View from a family palace throne

The only throne room where boldness won’t get you flayed alive

One of my favorite places in the world is the Mayan ruins of Tikal in Peten, Guatemala. I love history and ancient cultures, and Tikal is a spectacular place to study both of those things, an amazing reminder that no matter how great a civilization may become they are still vulnerable when they have no moral foundation. There are a number of palaces standing in Tikal where ruling class families lived. Palaces are kind of like apartment complexes where the whole family lived.

Every ruling family had a skill or had some form of knowledge that they hoarded, astronomy for example or medical knowledge. Something that the rest of the culture needed to survive but that the family wouldn’t share with anyone else. In the palaces, there is a throne area with a long, wide courtyard in front of it. I took a picture from the throne when I was in Tikal in July 2011.

View from a family palace throne

View from a family palace throne - Tikal, Peten, Guatemala

What’s really cool about this is the acoustics. The guy in the red shirt is my friend, Jim Dinsmore, and from where he is standing, he could speak in a quiet voice, and I could hear him clearly. This area was designed so that the person sitting on the throne could hear everything that was whispered in the courtyard.

I can only imagine what it must have been like for people to approach the head of one of these families. I’ve never been in a situation where I had to address anyone like this. But I have an active imagination, and I can feel the fear and trepidation something like this might cause. To be so small and so far away from someone so much bigger and more powerful than me would terrify me. I’m not sure how these situations played out in Tikal, but I know that the Mayans weren’t exactly known for their mercy.
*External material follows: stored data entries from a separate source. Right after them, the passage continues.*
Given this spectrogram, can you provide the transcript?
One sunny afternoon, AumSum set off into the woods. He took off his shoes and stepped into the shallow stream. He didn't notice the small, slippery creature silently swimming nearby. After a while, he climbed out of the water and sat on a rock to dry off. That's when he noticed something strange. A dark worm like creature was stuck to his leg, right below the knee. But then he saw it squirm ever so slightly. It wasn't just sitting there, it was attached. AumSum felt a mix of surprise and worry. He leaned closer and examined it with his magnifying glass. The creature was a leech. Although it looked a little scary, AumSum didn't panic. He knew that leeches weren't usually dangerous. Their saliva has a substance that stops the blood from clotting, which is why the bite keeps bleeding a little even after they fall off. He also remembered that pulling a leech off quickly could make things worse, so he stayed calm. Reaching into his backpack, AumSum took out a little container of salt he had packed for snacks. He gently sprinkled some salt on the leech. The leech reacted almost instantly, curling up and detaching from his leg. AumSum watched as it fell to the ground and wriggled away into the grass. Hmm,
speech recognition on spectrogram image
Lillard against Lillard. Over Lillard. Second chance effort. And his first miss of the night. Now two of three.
So putting one toe out of line probably resulted in a particularly painful death.

Today’s verse is Hebrews 4:16.

So let us come boldly to the throne of our gracious God. There we will receive his mercy, and we will find grace to help us when we need it most.

This verse is out of a passage in Hebrews that is talking about Jesus as our High Priest. In the Jewish religion, there was a High Priest who was the intercessor between God and people, who followed a strict set of guidelines and fulfilled all required expectations to be able to approach God on the peoples’ behalf. When Jesus came and died for us, He became our High Priest. He is now the intercessor between God and Mankind. And what the end of Hebrews 4 and the beginning of Hebrews 5 is talking about is our ability to come before God and speak to Him.
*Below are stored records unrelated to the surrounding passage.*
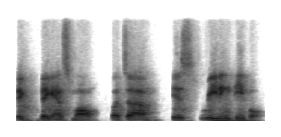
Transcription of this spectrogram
big, big and small, but um, is reading people.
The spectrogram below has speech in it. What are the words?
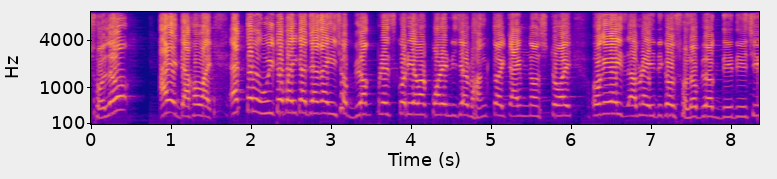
ষোলো আরে দেখো ভাই একদম উল্টো বাইকার জায়গায় এইসব ব্লক প্রেস করি, আমার পরে নিজের ভাঙতে হয় টাইম নষ্ট হয়। ওকে গাইজ আমরা এইদিকেও ষোলো ব্লক দিয়ে দিয়েছি।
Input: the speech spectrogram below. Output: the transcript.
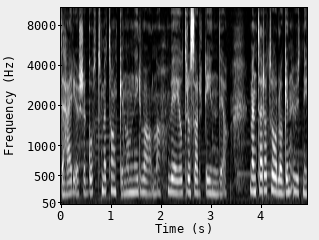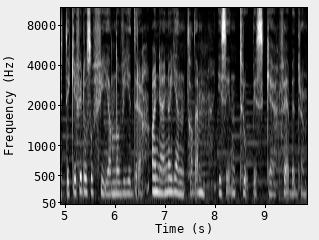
Det her gjør seg godt med tanken om nirvana, vi er jo tross alt i India, men teratologen utnytter ikke filosofiene noe videre, annet enn å gjenta dem i sin tropiske feberdrøm.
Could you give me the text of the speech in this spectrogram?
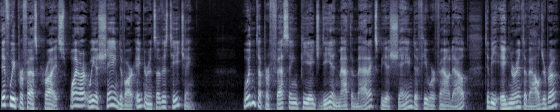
If we profess Christ, why aren't we ashamed of our ignorance of His teaching? Wouldn't a professing PhD in mathematics be ashamed if he were found out to be ignorant of algebra?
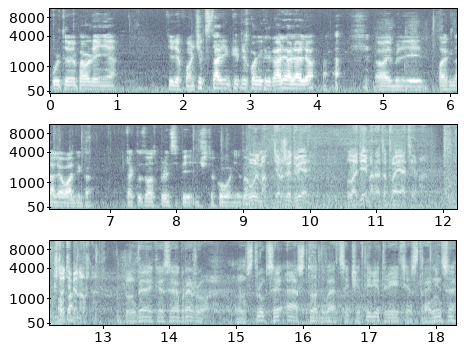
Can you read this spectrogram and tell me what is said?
пультами управления. Телефончик старенький, прикольный. Алло, алло, алло. Ой, блин. Погнали, ладненько. Так, тут у нас, в принципе, ничего такого нету. Ульман, держи дверь. Владимир, это твоя тема. Что Опа. тебе нужно? Дай-ка соображу. Инструкция А-124, третья страница.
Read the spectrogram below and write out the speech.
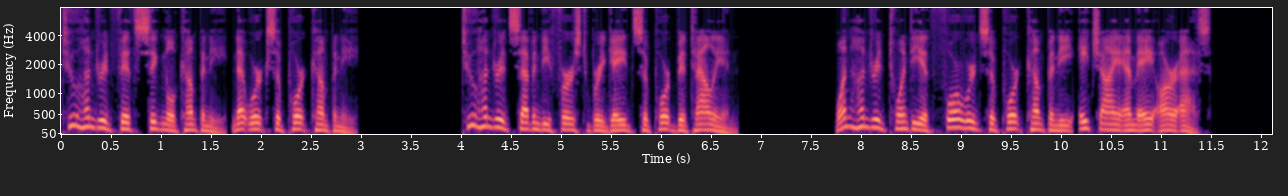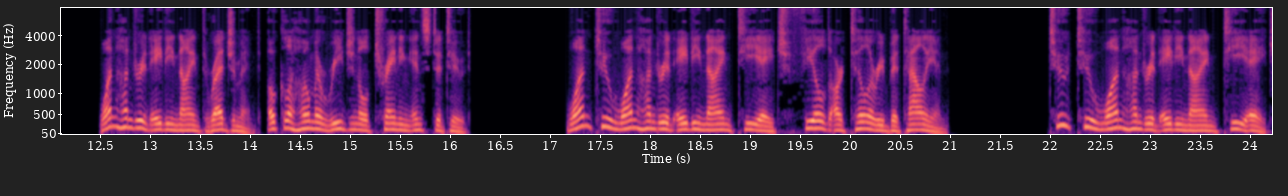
205th Signal Company Network Support Company. 271st Brigade Support Battalion. 120th Forward Support Company HIMARS 189th Regiment Oklahoma Regional Training Institute 1 to 189 th Field Artillery Battalion 2-189th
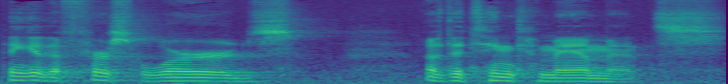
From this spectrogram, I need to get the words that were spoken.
Think of the first words of the Ten Commandments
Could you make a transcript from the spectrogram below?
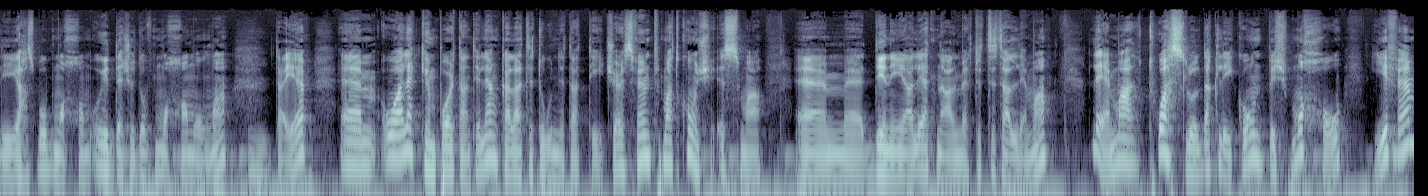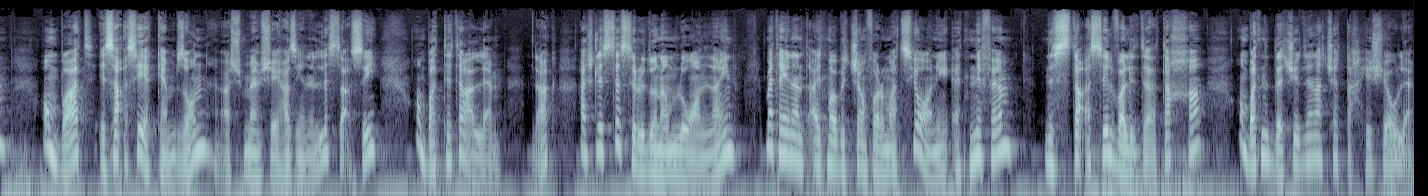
li jaħsbu b'moħħhom u jiddeċidu b'moħħhom huma mm-hmm. tajjeb. U għalhekk importanti li anke l-attitudni tat-teachers fimt ma tkunx isma' dinija li qed nagħlmek trid titgħallimha. Le, ma twaslu l-dak li jkun biex moħħu jifhem Umbat, isaqsi jekk hemm bżonn, għax m'hemm xejn ħażin l-istaqsi, umbat titgħallem dak. Għax l-istess irridu nagħmlu online, meta jiena ntqajt ma' biċċa informazzjoni qed nifhem, nistaqsi l-validità tagħha u mbagħad niddeċiedi naċċettaħiex jew le.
If you have chosen to follow Jesus, that means you have full access to God Himself. He isn’t some distant ethereal being floating out in the universe somewhere who doesn’t care about your everyday life. He is a real, living Person who wants to help you and who wants to know you.

Hebrews 4 says was can approach God’s throne with boldness. The Amplified Version uses the adverbs fearlessly and confidently.
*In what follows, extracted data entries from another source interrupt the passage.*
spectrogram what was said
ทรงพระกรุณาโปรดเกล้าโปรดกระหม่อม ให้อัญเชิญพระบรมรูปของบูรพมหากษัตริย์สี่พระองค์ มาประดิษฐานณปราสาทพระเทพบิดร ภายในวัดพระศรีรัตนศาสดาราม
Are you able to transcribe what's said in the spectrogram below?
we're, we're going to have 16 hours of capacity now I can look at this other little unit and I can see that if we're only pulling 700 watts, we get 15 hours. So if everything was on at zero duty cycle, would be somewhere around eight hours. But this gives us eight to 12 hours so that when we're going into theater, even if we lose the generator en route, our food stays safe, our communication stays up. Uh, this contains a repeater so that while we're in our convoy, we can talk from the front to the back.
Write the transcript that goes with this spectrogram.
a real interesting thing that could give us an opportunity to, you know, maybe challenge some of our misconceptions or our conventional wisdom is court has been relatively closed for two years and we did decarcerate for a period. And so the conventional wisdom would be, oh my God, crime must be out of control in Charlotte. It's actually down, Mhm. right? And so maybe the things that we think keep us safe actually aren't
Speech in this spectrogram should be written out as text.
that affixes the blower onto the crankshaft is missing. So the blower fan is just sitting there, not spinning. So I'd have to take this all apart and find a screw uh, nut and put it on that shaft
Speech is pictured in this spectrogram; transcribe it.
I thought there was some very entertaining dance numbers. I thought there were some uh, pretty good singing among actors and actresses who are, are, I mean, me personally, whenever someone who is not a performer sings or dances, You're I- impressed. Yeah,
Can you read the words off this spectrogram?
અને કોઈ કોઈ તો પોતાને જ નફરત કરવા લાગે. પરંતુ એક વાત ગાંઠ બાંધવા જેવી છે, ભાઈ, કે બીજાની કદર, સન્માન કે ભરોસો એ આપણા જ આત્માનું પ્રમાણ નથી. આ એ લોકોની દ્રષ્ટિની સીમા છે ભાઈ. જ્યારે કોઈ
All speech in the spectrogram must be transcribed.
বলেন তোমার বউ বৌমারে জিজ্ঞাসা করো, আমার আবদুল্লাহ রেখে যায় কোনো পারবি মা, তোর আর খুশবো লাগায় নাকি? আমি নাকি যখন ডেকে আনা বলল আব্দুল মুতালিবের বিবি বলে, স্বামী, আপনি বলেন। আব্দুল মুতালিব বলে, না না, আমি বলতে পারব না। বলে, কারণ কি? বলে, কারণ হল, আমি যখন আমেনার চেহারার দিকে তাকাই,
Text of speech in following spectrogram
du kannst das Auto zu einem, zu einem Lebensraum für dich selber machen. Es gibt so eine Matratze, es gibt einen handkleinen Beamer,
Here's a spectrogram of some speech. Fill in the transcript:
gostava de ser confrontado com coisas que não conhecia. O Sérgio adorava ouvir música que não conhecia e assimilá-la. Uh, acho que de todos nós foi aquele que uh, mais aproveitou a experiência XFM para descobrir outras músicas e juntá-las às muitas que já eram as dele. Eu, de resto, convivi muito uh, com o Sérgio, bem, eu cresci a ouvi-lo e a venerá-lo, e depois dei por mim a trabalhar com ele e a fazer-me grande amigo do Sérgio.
Think about that. And think about this photo from Tikal. If I were in a Mayan’s position, there would be no boldness in me, not in approaching the head of a family on a throne like that. I would be as far away as I possibly could be. Put that in perspective and imagine approaching the throne of the God of the universe. It doesn’t even compare. But Hebrews is saying that we could walk right up to the throne of God and talk to Him.

And we won’t be shunned. We won’t be mistreated. We won’t be punished.

We will receive mercy and grace when we need it most.

Can you wrap your head around that? Because I can’t.

So wherever you are today, whether you’re having a good day or a bad day, just remember that as a follower of Christ, you have free, open access to God Himself. You can walk boldly up to His throne and tell Him what’s going on in your life. Yes, He already knows, but He wants to hear it from you, in your own words. And He’ll help you.

If what you’re going through is something you don’t deserve, He’ll help you. If what you’re going through is something you do deserve, He’ll help you. Even if the trouble in your life is of your own making, He’ll help you. There may still be some consequences, but that doesn’t mean you’ll have to face them alone.

Be bold. You can. God wants you to.